We are always eager to find new ways in which to extend the range and improve the securities which are available and we believe that it is right to make the securities offered as attractive to the public as we can. We believe that the introduction of this very small number of relatively high prizes, these four £25,000 prizes a year, will do that. Certainly the present indications are that this change has captured the public imagination. As the hon. Gentleman has reminded us, the first draw is to take place tomorrow morning and it will be interesting to see what the public reaction to that is.

Mr. St. John-Stevas

Surely the great objection to raising the Premium Bond prizes at this moment is that what the Government are doing increases the gambling fever at a time when many moralists and sociologists are extremely alarmed at the growth of gambling. The objection is that the Government have provided another form of gambling.

Mr. MacDermot

I do not think that the introduction of four £25,000 prizes a year among the enormous number of bond holders in this country will lead to the kind of moral corruption of the nation which the hon. Gentleman seems to fear from an increase in the gambling fever. Those who like to have a flutter are more likely to divert that passion to more socially useful channels if they can be persuaded to focus their zeal in the form of investing in Premium Bonds, when they will be doing a genuine form of saving of benefit to the country as well as to themselves.

This reference to gambling fever would suggest that the hon. Gentleman is falling into the error of thinking that this scheme involves the sort of something-for-nothing mentality which perhaps lends force to the arguments of those who are opposed to gambling in itself. We are not seeking to foster the belief that success can be achieved without effort. This scheme is one designed for those who are going to make the real effort of saving, which is needed perhaps more than anything else in the country at present. The hon. Gentleman has stressed previously that he is very much concerned about the high moral purpose that under-lies the National Savings movement. During our debate on National Savings in December of last year I referred to this and said that the movement has always had a strong educative and moral purpose. We wish to continue to promote that.

Naturally, before introducing this change in the scheme we consulted carefully with the National Savings movement. Not only did it express its approval of the new prize, but its new Chairman, who has entered into his work with the vigour one would expect of him, Sir Miles Thomas, urged this change on us, as did others. When my right hon. Friend announced the scheme Sir Miles said that he was delighted that the Chancellor of the Exchequer had accepted the idea of introducing these jackpot prizes. He pointed out that the Premium Bond Scheme had been a winner from the very start and that one of its objectives was to win over to the savings habit people who had previously been outside the net of the National Savings movement.

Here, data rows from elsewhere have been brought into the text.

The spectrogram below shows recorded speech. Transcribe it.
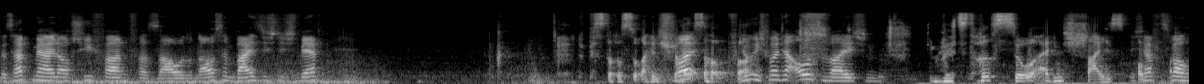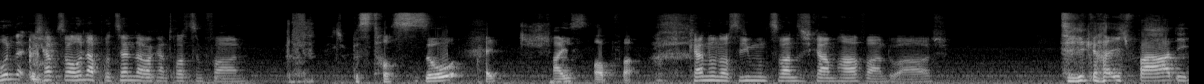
Das hat mir halt auch Skifahren versaut. Und außerdem weiß ich nicht, wer. Du bist doch so ein Scheißopfer. Junge, ich wollte ausweichen. Du bist doch so ein Scheißopfer. Ich habe zwar 100, ich habe zwar 100%, aber kann trotzdem fahren. Du bist doch so ein Scheißopfer. Ich kann nur noch 27 km/h fahren, du Arsch. Digga, ich fahr die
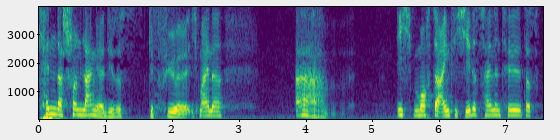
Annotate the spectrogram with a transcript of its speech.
kennen das schon lange, dieses Gefühl. Ich meine, ah, ich mochte eigentlich jedes Silent Hill, das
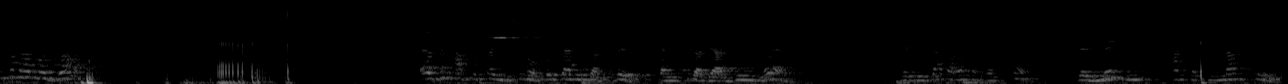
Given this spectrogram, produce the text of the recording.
you don't have no job. Every African you see on social media today, that you see that they are doing well, they deserve a lot of respect. They make it out of nothing.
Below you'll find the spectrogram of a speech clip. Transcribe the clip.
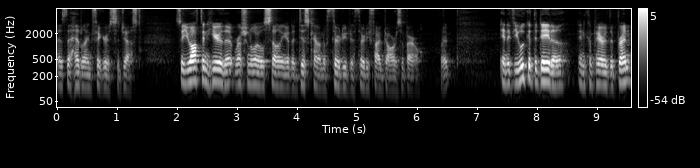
as the headline figures suggest. So you often hear that Russian oil is selling at a discount of 30 to $35 a barrel, right? And if you look at the data and compare the Brent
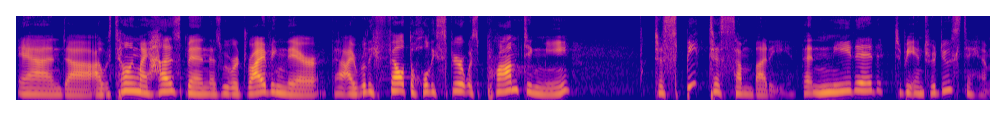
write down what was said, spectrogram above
and uh, I was telling my husband as we were driving there that I really felt the Holy Spirit was prompting me to speak to somebody that needed to be introduced to him,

I agree with this and the evidence shows that the Premium Bonds Scheme has managed to tap a genuinely new source of savings. One of the problems which concerns us in devising new forms of savings is to introduce an attractive savings medium which is not merely going to result in switching from one existing form of saving to another which may appear more attractive. This seems to have brought in genuinely new funds, which otherwise would not have been saved. If we can continue to do that with our new prizes, then so far from undermining thrift, we shall be promoting and developing it further.

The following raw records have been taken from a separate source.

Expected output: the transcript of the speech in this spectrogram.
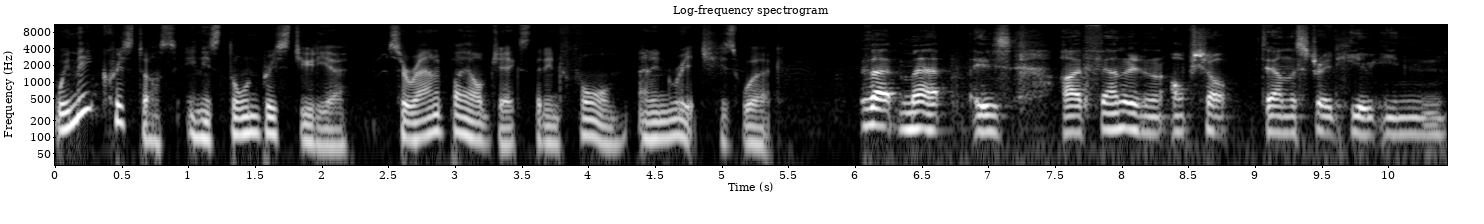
We meet Christos in his Thornbury studio, surrounded by objects that inform and enrich his work. That map is, I found it in an op shop down the street here in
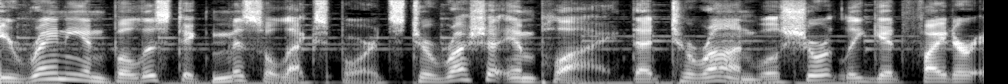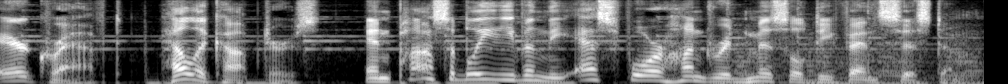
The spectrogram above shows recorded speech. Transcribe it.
Iranian ballistic missile exports to Russia imply that Tehran will shortly get fighter aircraft, helicopters, and possibly even the S-400 missile defense system.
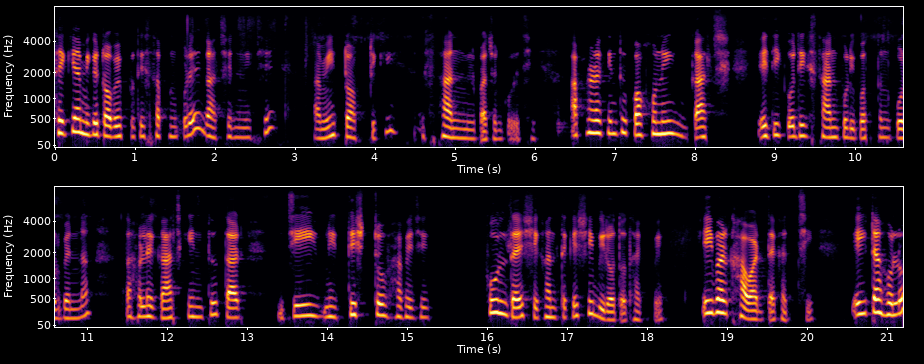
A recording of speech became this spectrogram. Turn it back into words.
থেকে আমি টবে প্রতিস্থাপন করে গাছের নিচে আমি টবটিকে স্থান নির্বাচন করেছি। আপনারা কিন্তু কখনোই গাছ এদিক ওদিক স্থান পরিবর্তন করবেন না। তাহলে গাছ কিন্তু তার যেই নির্দিষ্টভাবে যে ফুল দেয় সেখান থেকে সে বিরত থাকবে। এইবার খাবার দেখাচ্ছি। এইটা হলো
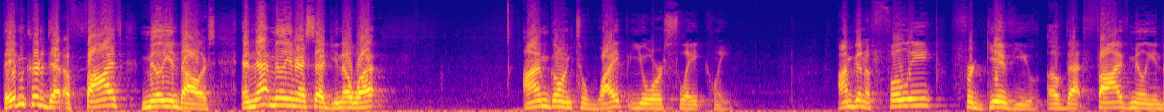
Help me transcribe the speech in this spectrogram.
They've incurred a debt of $5 million. And that millionaire said, you know what? I'm going to wipe your slate clean. I'm going to fully forgive you of that $5 million.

I do not know whether it is thought that there is a danger, in view of the size of the sum, that people may be led into unwise spending if they win one of these large prizes. That view has not been expressed and it would under-rate the common sense of our people to suggest it. In any event, the National Savings movement and we ourselves will do all in our power to ensure that prizewinners are informed of the National Savings securities available for investment, and to see that they receive proper financial advice in managing their prize money. It has been argued in some quarters that the effect of these large prizes is to diminish the number of smaller prizes that will be distributed. We have had a few letters on this subject at the Treasury since the scheme was introduced. It is true that the numbers of prizes will, to a small extent, be reduced under the new scheme. But it is important to get the figures right and to keep a sense of proportion.

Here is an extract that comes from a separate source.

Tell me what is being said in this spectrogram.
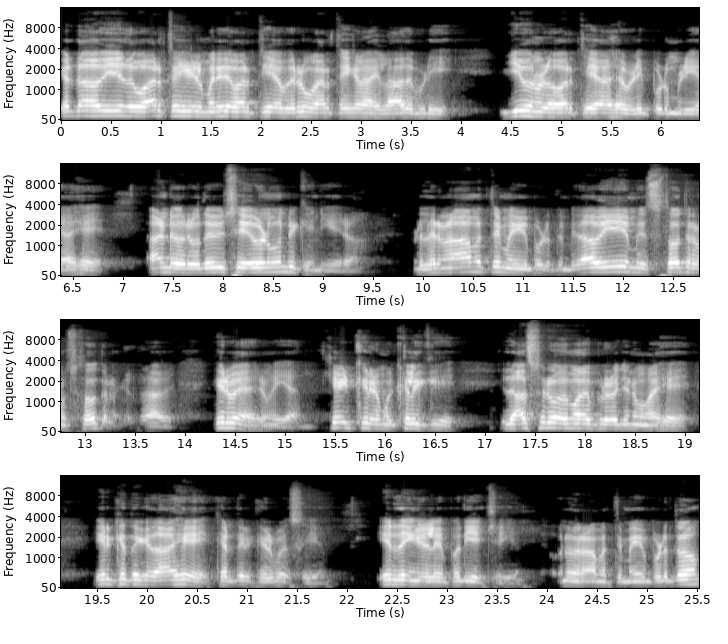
கர்த்தாவே இந்த வார்த்தைகள் மனித வார்த்தையாக வெறும் வார்த்தைகளாக இல்லாதபடி ஜீவனுள்ள வார்த்தையாக வெளிப்படும்படியாக ஆண்டவர் உதவி செய்ய வேண்டும் என்று கெஞ்சுகிறோம். நாமத்தை மையப்படுத்தும் இதாவே ஸ்தோத்திரம் ஸ்தோத்திரம் கர்த்தாவே. கிருபையாயிரும் ஐயா. கேட்கிற மக்களுக்கு இது ஆசீர்வாதமாக பிரயோஜனமாக இருக்கத்தக்கதாக கருத்தில் கிருபை செய்யும். இருதயங்களை பதிய செய்யும். உணவு மேம்படுத்தும்.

There will be only one of these £25,000 prizes every quarter and the other monthly draws will be exactly the same as before. The reduction in prizes will be very small. For example, in the January draw of this year there were over 500 million Bond units in the draw. The prize fund, which is equivalent to an annual interest of 4½ per cent. came to £1,890,400. This was divided into 52,189 prizes, of which 47,068 were £25 prizes. If there had been a £25,000 prize in January, there would still have been 51,505 prizes, and of those 46,464 would have been prizes of £25. To put the matter in perspective, therefore, there would have been a reduction of just over 1 per cent. in the number of prizes.

We are trying to make the scheme more attractive to investors and we must rely on the judgment of the investors themselves. We think that people will prefer the new system, and the figures certainly seem to bear that out. In the last 12 weeks, after the new prize was announced on 22nd October, the net sale of Premium Bonds amounted to £16,900,000. This compared with net sales of £10,400,000 in the same period of the previous year, a quite remarkable striking increase. In other words, people have been investing an extra £½ million a week on average in Premium Bonds since the new prize was announced. This contrast; sharply with the position of other forms of National Savings, which, as was stressed in the debate before Christmas, have, for reasons of general high interest rates, and so on, been in a period of what one hopes will be only a temporary decline.

Sir C. Black

What the hon. and learned Gentleman is saying is all in support of the point I made. My point was that the very people who are now promoting these sales condemned them when they were introduced. It is no answer to that to express pleasure that the sale of the Bonds is expanding. That does not touch the point.

Mr. MacDermot

It certainly touches the point with which we in the Exchequer are concerned, which is to increase National Savings. All I am pointing out is that, whatever the hon. Member's personal views may be, the figures indicate that for the general public, and the general saving public, this is a form of saving which attracts them, and that the addition of four £25,000 prizes a year, so far from shocking people into withdrawing from the scheme, appears to have contributed to a striking increase in the sale of Bond units.

The hon. Member is perfectly entitled to his own views about the morality of the scheme and he has expressed them again tonight, as he has done before, but I am sure that he is sufficiently liberal-minded to appreciate that there are other people who will take a different attitude and have a different viewpoint on these matters without there necessarily being any great moral corruption in their attitude. If this is the attitude of a very great number of people, provided that the matter is carried out with proper moderation and propriety I suggest that it is perfectly proper for the Government to use this impulse and impetus to induce people to extend their habits of thrift and saving. They cannot harm themselves, they may benefit themselves and they certainly will benefit the country.

Sir C. Black

May I ask the hon. and learned Gentleman whether, in the circumstances, he will bring this evening's debate to the notice of his right hon. Friend the Prime Minister? He will, perhaps, find illuminating some of the things that the hon. and learned Gentleman has said.

11.38 p.m.

Mr. Norman St. John-Stevas (Chelmsford)

I have, I think, about one minute or so in which to address the House, and I should like to take this opportunity to make my position plain. I am not condemning gambling, and I disagree on this point with my hon. Friend the Member for Wimbledon (Sir C. Black). I do not regard all forms of gambling as immoral.

What is wrong is for the Government to encourage gambling in this form by increasing the Premium Bond prize at a time when we are facing a very grave gambling problem throughout the country. That is the point on which the Government should be condemned. It is a moral point and it is also a point of sociology. The Government are extremely blameworthy in increasing this fever and the Financial Secretary has produced some cogent evidence in his speech that the fever has been materially increased by the Government's action.

Question put and agreed to.

Adjourned accordingly at twenty minutes to Twelve o'clock.